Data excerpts
○ ○ ○ ○

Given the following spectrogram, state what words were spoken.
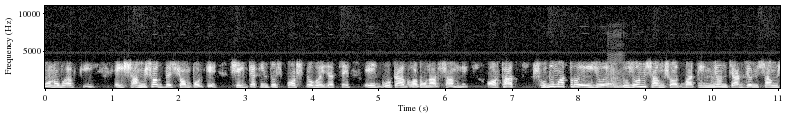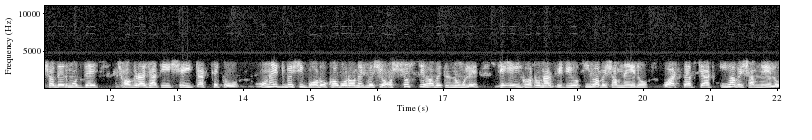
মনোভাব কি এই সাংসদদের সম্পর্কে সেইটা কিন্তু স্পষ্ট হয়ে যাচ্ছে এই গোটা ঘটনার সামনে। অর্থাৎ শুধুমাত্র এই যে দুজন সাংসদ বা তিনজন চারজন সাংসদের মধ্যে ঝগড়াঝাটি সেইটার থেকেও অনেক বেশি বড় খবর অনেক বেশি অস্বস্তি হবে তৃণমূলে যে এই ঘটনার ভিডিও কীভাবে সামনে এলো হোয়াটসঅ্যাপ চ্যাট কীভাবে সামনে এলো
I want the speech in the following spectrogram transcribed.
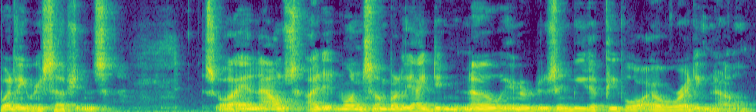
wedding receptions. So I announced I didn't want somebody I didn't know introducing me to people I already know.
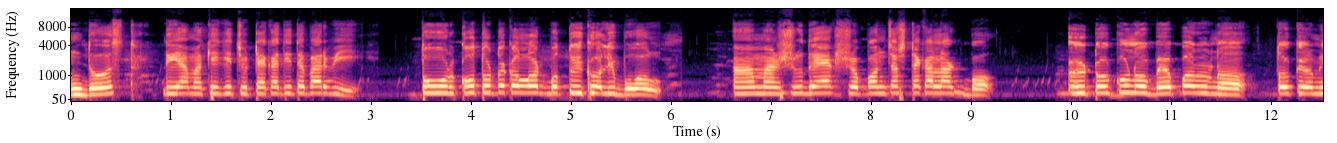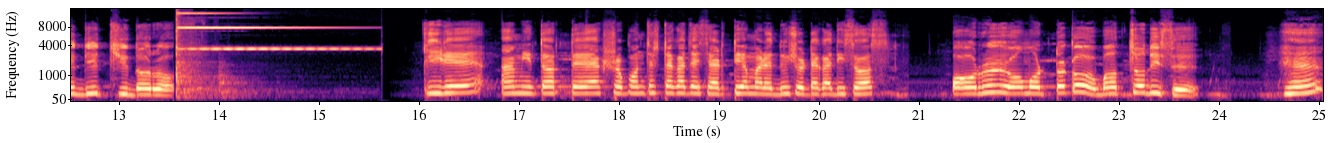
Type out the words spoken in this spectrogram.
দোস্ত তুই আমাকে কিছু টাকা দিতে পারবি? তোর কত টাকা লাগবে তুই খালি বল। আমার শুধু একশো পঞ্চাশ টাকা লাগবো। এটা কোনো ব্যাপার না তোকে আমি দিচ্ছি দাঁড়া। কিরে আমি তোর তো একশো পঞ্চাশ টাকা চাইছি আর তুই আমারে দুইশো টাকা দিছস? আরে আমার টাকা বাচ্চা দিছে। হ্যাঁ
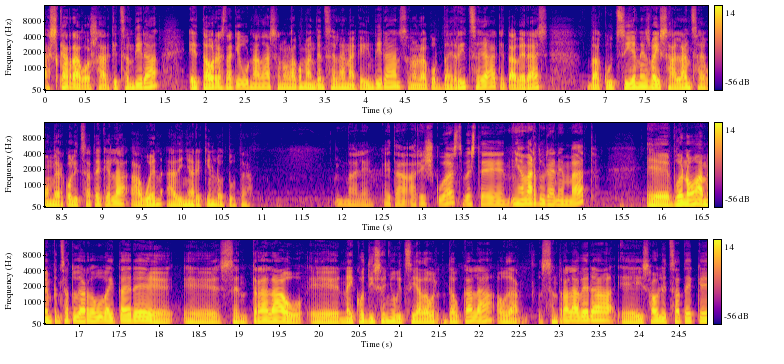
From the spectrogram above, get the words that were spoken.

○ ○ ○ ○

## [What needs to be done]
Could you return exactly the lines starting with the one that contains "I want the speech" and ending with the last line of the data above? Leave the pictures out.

## [Worked solution]
I want the speech in the following spectrogram transcribed.
wedding receptions. So I announced I didn't want somebody I didn't know introducing me to people I already know.
Type out the words spoken in this spectrogram.
দোস্ত তুই আমাকে কিছু টাকা দিতে পারবি? তোর কত টাকা লাগবে তুই খালি বল। আমার শুধু একশো পঞ্চাশ টাকা লাগবো। এটা কোনো ব্যাপার না তোকে আমি দিচ্ছি দাঁড়া। কিরে আমি তোর তো একশো পঞ্চাশ টাকা চাইছি আর তুই আমারে দুইশো টাকা দিছস? আরে আমার টাকা বাচ্চা দিছে। হ্যাঁ
From the spectrogram above, get the words that were spoken.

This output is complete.